Follicular Lymphoma


When people hear the word cancer, they tend to first think of solid tumors that sometimes spread to other places in the body. But cancers are actually categorized into two main groups: solid cancers and hematologic (blood) cancers. Blood cancers may or may not create an actual tumor and can affect blood, bone marrow, lymph nodes and other organs.

One type of blood cancer is called lymphoma. It arises in the lymphatic system, which is part of the immune system. 

Lymphoma develops when normal lymphocytes (a type of white blood cell) transform into abnormal cancer cells that reproduce uncontrollably. As these cancer cells multiply, they collect in the lymph nodes, bone marrow, spleen, tonsils, adenoids or thymus, where they can form tumors. These cells eventually begin to outnumber normal cells, causing an enlargement of the lymph nodes, spleen or other organs.

About the Lymphatic System

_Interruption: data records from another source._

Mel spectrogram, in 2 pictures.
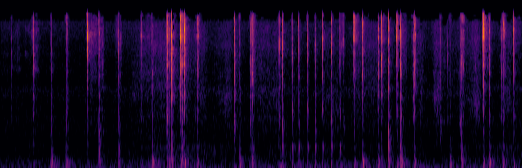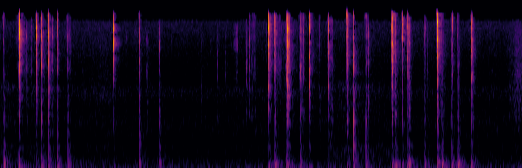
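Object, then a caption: Plastic laptop keyboard keys. Long acrylic nail tips and fingertips tap the backlit black plastic keys of a MacBook Pro in a silver aluminium body in a typing motion. Rapid, uneven clicks and soft thuds come in bursts, with a brief pause around the middle before the typing picks up again.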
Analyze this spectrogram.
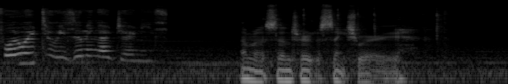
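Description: A robot speaks in a synthetic, chirpy voice.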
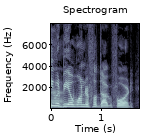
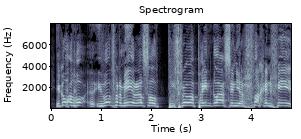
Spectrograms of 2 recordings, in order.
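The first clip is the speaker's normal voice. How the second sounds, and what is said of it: Put-on Scottish accent. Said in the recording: “how do you do a Scottish accent? ... I sound like Shrek there.”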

To fully understand lymphoma, it’s important to first gain an understanding of the lymphatic system. The lymphatic system is a network of tissues and vessels that carry fluid, called lymph, throughout the body. Lymph contains lymphocytes that attack infectious agents.

The two main types of lymphocytes that can develop into lymphomas are B-lymphocytes (B-cells) and T-lymphocytes (T-cells):

  • B-cells produce protein antibodies that attach to infectious organisms, such as bacteria and viruses, marking them for destruction.
  • T-cells attack infectious organisms directly and play a part in controlling the immune system.

Both B-cells and T-cells can transform into lymphoma cells. However, in the United States, B-cell lymphomas are much more common.

Types of Lymphoma

Lymphoma represents more than 60 different cancer subtypes that involve lymphocytes, and it can occur in adults and children of any age. The two main types of lymphoma are Hodgkin lymphoma and non-Hodgkin lymphoma.

Hodgkin Lymphoma

Hodgkin lymphoma is characterized by the presence of B-cells (called Reed-Sternberg [R-S] cells), although other cell types also may be present. Hodgkin lymphoma usually starts in the lymph nodes and often spreads from one lymph node to another. It also can spread to other organs.

Non-Hodgkin Lymphoma

Non-Hodgkin lymphoma (NHL) is the most common cancer of the lymphatic system. 

NHL is not a single disease but rather a group of several closely-related cancers. The World Health Organization estimates that there are more than 60 types of NHL. Although the various types of NHL share some common features, they differ in their microscopic appearance, molecular features, growth patterns, impact on the body and treatment options.

NHLs are broadly divided into two major groups: B-cell lymphomas and T-cell lymphomas. B-cell lymphomas develop from abnormal B-lymphocytes and account for 85 percent of all NHLs; T-cell lymphomas develop from abnormal T-lymphocytes and account for the remaining 15 percent of all NHLs. NHLs may also be classified as indolent (slow-growing) or aggressive (fast-growing).

Follicular Lymphoma

Follicular lymphoma is the most common form of low-grade NHL and the second most common type of lymphoma overall diagnosed in the United States. Most follicular lymphoma diagnoses occur in adults over the age of 60, with equal rates of occurrence in male and female individuals; this specific lymphoma is rare in young people.

Follicular lymphoma affects B-cell lymphocytes and is indolent, which means it grows very slowly. Like most lymphomas, follicular lymphoma usually begins in the lymph nodes. The cells can spread into the blood and bone marrow. Other internal organs, including the liver and spleen, may also be affected.

Because follicular lymphoma grows so slowly, doctors may not treat it right away and instead adopt a “watchful waiting” approach. Over time, some follicular lymphomas transform into an aggressive (fast-growing) diffuse B-cell type of lymphoma, so it’s important for people with follicular lymphoma to be monitored closely. Learn more about the several treatment options that are available here.